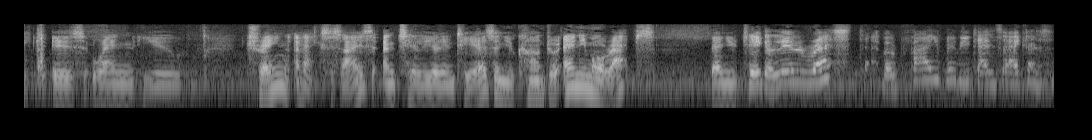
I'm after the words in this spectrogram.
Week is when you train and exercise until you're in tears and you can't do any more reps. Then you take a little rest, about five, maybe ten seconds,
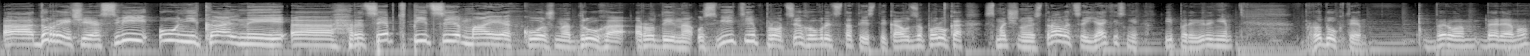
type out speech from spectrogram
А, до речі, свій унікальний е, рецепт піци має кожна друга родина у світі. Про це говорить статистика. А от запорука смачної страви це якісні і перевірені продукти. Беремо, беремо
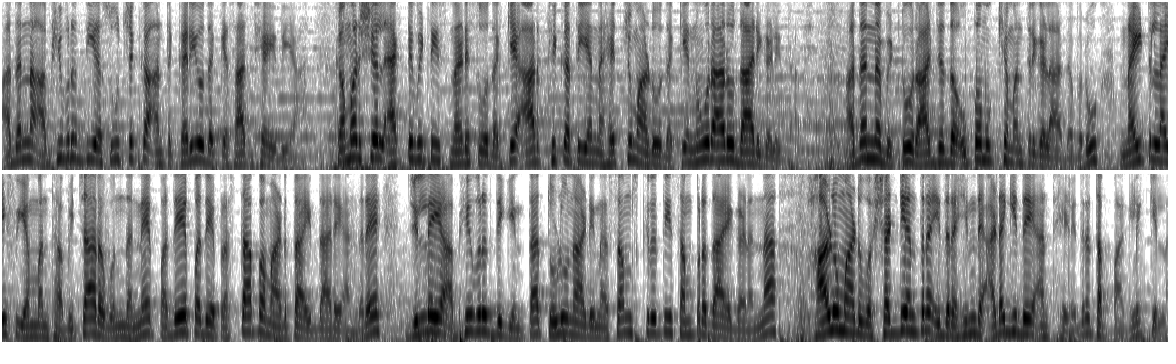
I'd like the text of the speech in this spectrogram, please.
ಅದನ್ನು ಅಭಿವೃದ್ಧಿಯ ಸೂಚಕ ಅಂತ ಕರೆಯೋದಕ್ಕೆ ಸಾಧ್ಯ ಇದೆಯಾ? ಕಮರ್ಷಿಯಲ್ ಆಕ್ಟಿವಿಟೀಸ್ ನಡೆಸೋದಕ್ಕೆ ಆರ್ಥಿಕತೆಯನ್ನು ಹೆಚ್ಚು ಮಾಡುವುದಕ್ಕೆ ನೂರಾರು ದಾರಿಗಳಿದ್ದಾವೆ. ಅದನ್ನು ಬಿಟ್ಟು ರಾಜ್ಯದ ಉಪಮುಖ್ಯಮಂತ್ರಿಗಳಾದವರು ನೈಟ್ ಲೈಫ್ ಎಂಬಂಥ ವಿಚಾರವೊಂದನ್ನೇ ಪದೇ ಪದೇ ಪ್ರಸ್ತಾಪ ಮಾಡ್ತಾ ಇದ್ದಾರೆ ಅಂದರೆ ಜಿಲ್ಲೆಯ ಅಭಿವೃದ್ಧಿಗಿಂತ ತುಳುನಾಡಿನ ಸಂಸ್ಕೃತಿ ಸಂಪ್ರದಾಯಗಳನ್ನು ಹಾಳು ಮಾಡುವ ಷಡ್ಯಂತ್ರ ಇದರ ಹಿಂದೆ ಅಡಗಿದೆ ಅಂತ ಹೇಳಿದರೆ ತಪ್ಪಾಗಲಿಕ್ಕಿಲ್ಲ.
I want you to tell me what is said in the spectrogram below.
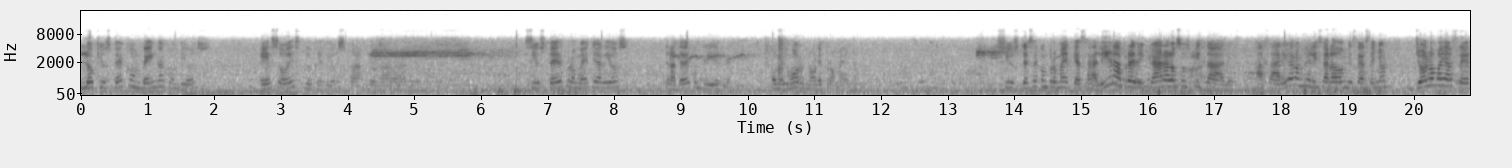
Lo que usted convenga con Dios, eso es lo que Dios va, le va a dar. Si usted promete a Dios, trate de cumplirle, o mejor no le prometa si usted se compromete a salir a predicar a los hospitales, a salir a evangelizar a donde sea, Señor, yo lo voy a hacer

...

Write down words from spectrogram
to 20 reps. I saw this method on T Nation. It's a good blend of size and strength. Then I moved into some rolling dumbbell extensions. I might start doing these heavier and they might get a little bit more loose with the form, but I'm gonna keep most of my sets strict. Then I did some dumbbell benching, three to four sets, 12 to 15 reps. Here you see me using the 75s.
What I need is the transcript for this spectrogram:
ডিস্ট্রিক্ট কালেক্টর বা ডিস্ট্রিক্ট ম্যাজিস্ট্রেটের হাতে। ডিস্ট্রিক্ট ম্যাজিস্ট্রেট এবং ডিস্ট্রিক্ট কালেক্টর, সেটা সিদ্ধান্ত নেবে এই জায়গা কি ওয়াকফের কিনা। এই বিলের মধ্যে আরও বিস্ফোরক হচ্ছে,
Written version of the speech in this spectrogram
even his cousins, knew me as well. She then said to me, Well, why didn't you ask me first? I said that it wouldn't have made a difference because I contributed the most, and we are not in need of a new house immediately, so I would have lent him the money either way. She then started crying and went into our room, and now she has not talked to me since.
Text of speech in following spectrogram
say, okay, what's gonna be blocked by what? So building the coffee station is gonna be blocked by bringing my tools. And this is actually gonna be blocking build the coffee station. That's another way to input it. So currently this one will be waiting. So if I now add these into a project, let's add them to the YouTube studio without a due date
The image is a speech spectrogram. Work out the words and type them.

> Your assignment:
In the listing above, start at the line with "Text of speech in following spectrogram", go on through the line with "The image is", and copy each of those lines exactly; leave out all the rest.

> Response area:
Text of speech in following spectrogram
say, okay, what's gonna be blocked by what? So building the coffee station is gonna be blocked by bringing my tools. And this is actually gonna be blocking build the coffee station. That's another way to input it. So currently this one will be waiting. So if I now add these into a project, let's add them to the YouTube studio without a due date
The image is a speech spectrogram. Work out the words and type them.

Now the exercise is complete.